Rice advises Russia
on how to behave
Russia should back off regional threats and
just accept U.S. missile defense system in Europe
Anne Gearan, AP Diplomatic Writer
July 9, 2008
Russia should back off its threats and intimidation of countries once under the Soviet clamp, Secretary of State Condoleezza Rice said Wednesday as Cold War-tinged rhetoric escalated between Russia and the United States.
Rice all but dared Moscow to critique her visit to this former Soviet republic locked in a shoving match with Russia that has seen Russia close its border with Georgia and impose trade and other restrictions.
"I'm going to visit a friend and I don't expect much comment about the United States going to visit a friend," Rice said with an edge in her voice.
Rice dined privately with Georgian President Mikhail Saakashvili, a Russian nemesis, a day after Russia warned that it might resort to military means to counter a U.S. plan to base anti-missile defenses in the Czech Republic. Rice called the Russian response sad but predictable.
The system would place radar interceptors in the Czech Republic, a former Soviet satellite, and missiles in Poland. Russia says that's uncomfortably close, no matter the U.S. assurances that the planned shield is a hedge against Iran. Russia says the shield is unnecessary.
Iran test-fired nine long- and medium-range missiles on Wednesday during war games that officials say are in response to U.S. and Israeli threats, state television reported.
"I see it as evidence that the missile threat is not an imaginary one," Rice said, "and that those who say that there is no Iranian missile threat against which we should be building missile defenses perhaps ought to talk to the Iranians."
Russia's president, Dmitry Medvedev, told reporters Wednesday at the Group of Eight summit in Japan that the U.S. system "deeply distresses" Moscow and that Washington was engaging in "halfhearted negotiations that have come to nothing."
He met with President Bush during the summit this week, and reported no progress on numerous issues that divide Russia and the U.S., especially missile defense. He also called the American president "George," wished him happy birthday and pledged to continue talking.
Medvedev told Bush that Russia would like "to normalize our relations with Georgia, but so far we do not see sufficient will" on the part of the Georgian leadership, said aide Sergei Prikhodko.
Of chief concern to the United States now is the argument over Abkhazia, a breakaway region of Georgia.

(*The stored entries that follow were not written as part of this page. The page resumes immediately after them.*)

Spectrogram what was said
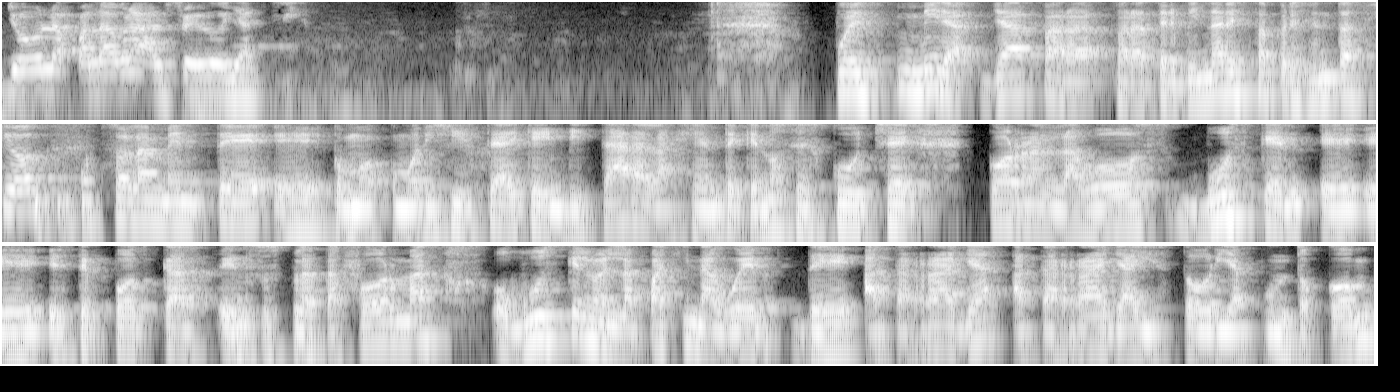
yo la palabra a Alfredo Yanicia. Pues mira, ya para, para terminar esta presentación, solamente, eh, como, como dijiste, hay que invitar a la gente que nos escuche, corran la voz, busquen eh, eh, este podcast en sus plataformas o búsquenlo en la página web de Atarraya, atarrayahistoria.com,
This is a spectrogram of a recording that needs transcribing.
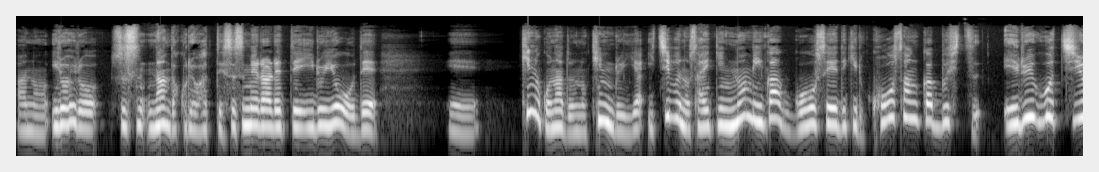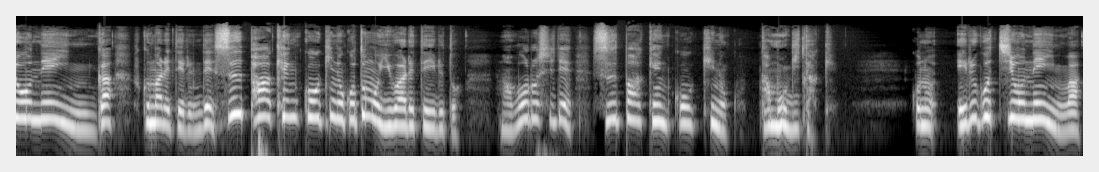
あの、いろいろ進、なんだこれはって進められているようで、えー、キノコなどの菌類や一部の細菌のみが合成できる抗酸化物質、エルゴチオネインが含まれているんで、スーパー健康キノコとも言われていると。幻でスーパー健康キノコ、タモギタケ。このエルゴチオネインは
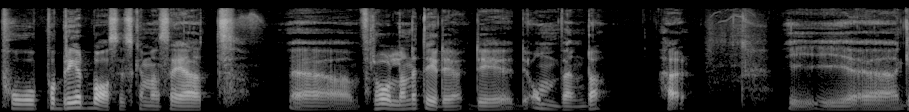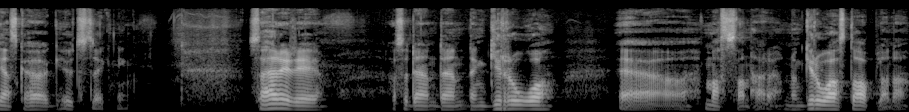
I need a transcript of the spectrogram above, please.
på, på bred basis kan man säga att eh, förhållandet är det, det, det omvända här i, i eh, ganska hög utsträckning. Så här är det alltså den, den, den grå eh, massan här, de gråa staplarna.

Georgia accuses Moscow of encouraging separatist movements that are a legacy of the breakup of the Soviet Union; Moscow denies it but has increased ties to Abkhazia's separatists, beefed up its peacekeeping force in the area and sent other troops in.
"The United States considers the territorial integrity of Georgia to be inviolable," Rice said. She said Russia has "not been helpful" in Abkhazia, where Georgia says Russia also shot down an unarmed Georgian drone.
Abkhazian officials accuse Georgia of responsibility for violence in the Black Sea province, claiming the central government is preparing to attempt to take control of it by force. Georgian officials deny responsibility.
Abkhazia broke from Georgian government control in a war in the early 1990s and has support from Moscow, which has granted most of its residents Russian citizenship.
Persistent tension over the region has increased sharply in recent months as it has become a focus of Russia's efforts to thwart the pro-Western Georgian president's drive to bring his country into NATO.
The West's interest in the dispute is strong because Georgia sits at the crossroads for Central Asian and Caspian Sea oil and natural gas headed to Western markets.
The Bush administration says Georgia is not blameless, but that Russia has taken the dispute into deeply dangerous territory. The tension could become a real shooting war if both sides are not careful, a senior U.S. official said Wednesday.
U.S. policy holds that Abkhazia is part of Georgia, essentially the same position the Bush administration took in Russia's war with Chechen rebels who wanted to break off from Russia.
"Russia needs to respect the territorial integrity of its neighbors. Russia needs to realize that the empire is gone," said the U.S. official, who spoke on condition of anonymity to describe internal U.S. discussions.